Fabio: He’s in the “Who?” category this week. His blue dress is really ordinary. Especially for a candy challenge, surprisingly ordinary. It’s got that matronly bodice they usually love to hate; I have no idea what the skirt is made of, but it’s got fold marks in it – is it fruit leather? It’s just bright blue meh.
Kooan: I’m not sure why they show a closeup of a string in his hair. I guess it’s supposed to be funny. Ok. Ha. Ha. He’s very melodramatic with Tim on walkthrough, doing a massive inhale; I think Tim was afraid he was having a seizure. He wants to make a sweater dress, weave the sweater out of orange twizzlers. But Twizzlers aren’t long enough. What, he couldn’t tell that from seeing them in the bag? He tries to glue them together. Nope.

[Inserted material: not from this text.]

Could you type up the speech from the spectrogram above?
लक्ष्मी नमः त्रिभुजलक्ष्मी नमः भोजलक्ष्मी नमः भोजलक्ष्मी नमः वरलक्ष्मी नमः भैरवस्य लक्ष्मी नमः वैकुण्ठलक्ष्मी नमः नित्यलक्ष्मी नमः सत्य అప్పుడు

There is such a thing as rope licorice which would work for this idea, but he either didn’t see it or doesn’t really care about it, so he makes a Minnetonka Moccasin with a tugboat line on the back. There is a bib piece made out of woven Twizzlers, but mostly it’s a glue-shit-to-muslin-and-call-it-transformation Pocahontas dress. As with Buffi, though it isn’t anything I can even appreciate, it’s not bad, and it is what the challenge called for. He uses many different kinds of candy, including cotton candy which shriveled up overnight, leaving the dress with no skirt. But he made it work, sort of. I think it’s uglier than Buffi’s dress, but it is covered in candy. It’s pure Kooan. Hey Dylan – you complained that Ven only used two kinds of candy – Kooan used everything in the store. You want to put this in your window?
Melissa: She was pretty much MIA this episode. She turned out a black leather cropped tank and skirt which, if it were made out of fabric would be pretty awful, but considering it’s made out of candy, is really kind of cool. The licorice-and-silver lacing caught Tim’s eye on walkthrough; the leather of the tank is, I don’t know, licorice or fruit leather? I think there’s an overvest of string licorice. Construction-wise, it’s quite intricate, so it’s too bad it looks meh.

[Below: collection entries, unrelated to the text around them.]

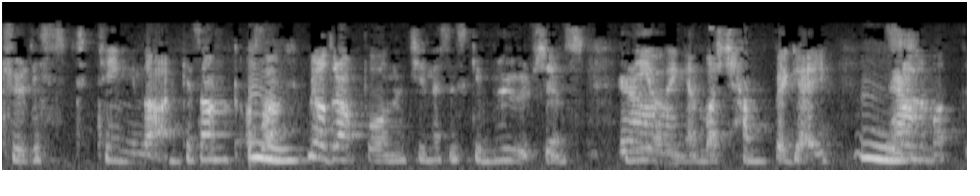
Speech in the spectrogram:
turistting. da, ikke sant? Altså, Mm. Med å dra på den kinesiske mur syns Ja. niåringen var kjempegøy. Mm. Selv om at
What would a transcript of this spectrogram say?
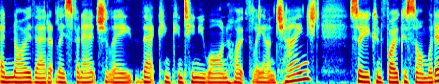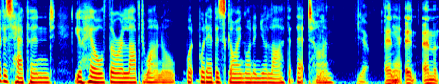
and know that at least financially that can continue on, hopefully unchanged. So you can focus on whatever's happened, your health or a loved one, or whatever's going on in your life at that time. Yeah, and yeah. and and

Nathan: I’m beginning to wonder if we’ll ever hear anything from Nathan. In any event, he made a lampshade skirt and halter top that would be easy to poke fun at if it weren’t so damn pretty. Ok, it doesn’t move when she walks, the skirt rests on her hips kind of funny, but damn, it’s pretty in the picture. The model has a perfect “Can you believe he’s making me wear this?” look on her face, but damn, it’s pretty.
Raul: He started with the concept of a modern Jackie O Chanel suit using smashed rock candy as texture. Tim’s flabbergasted that his blue “fabric” is candy. So am I; I’m not sure what it is, but I’m betting it’s shit glued on muslin. It looks like a pretty good crop top and skirt. The back is much more interesting than the front, especially the closure. Jackie O would never wear it, but for the time he had, not a bad homage (pronounced “oh-MAHJ”).
Next Week: Work in pairs – let the drama begin. And… no , I don’t want to think about the special guest. Too soon. I still can’t watch Season 9 reruns.